Service Berry: Serviceberry are large shrubs or single- or multi-stemmed small trees. They are used as specimens and key plants in landscapes as well as in group plantings as borders, backdrops, and screens. Serviceberry provides year-round interest in white spring flowers, yellow to red fall foliage, smooth gray bark, and edible purple fruit. Also called Juneberries or Saskatoon berries, several Serviceberry species are native to Minnesota and other parts of the United States. They prefer full sun to full shade, prefer loam soils, tolerate sand and clay, and do best in lightly moist to moist soils.
Raspberry: Early spring is the best time to plant raspberries. Choose a planting site that is in full sun. The plants will grow in part shade, but will not produce as much fruit. Raspberries prefer rich, well-drained soil.

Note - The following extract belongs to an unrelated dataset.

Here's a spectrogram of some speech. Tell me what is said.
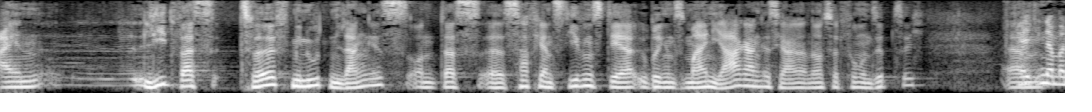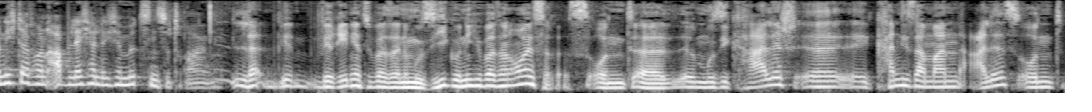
Ein Lied, was zwölf Minuten lang ist und das äh, Safjan Stevens, der übrigens mein Jahrgang ist, Jahrgang 1975. Hält ihn aber nicht davon ab, lächerliche Mützen zu tragen. Wir, wir reden jetzt über seine Musik und nicht über sein Äußeres. Und äh, musikalisch äh, kann dieser Mann alles. Und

A few inches of compost mixed into the soil prior to planting will create a high-quality planting site.
Mulberry: Plant mulberry trees in spring in full to part sun location on well-drained, compost-amended soil. They’re forgiving of poor soil conditions. Space large trees at least 30 feet apart and smaller trees 10 to 15 feet. Mulberries are great for birds and human consumption alike.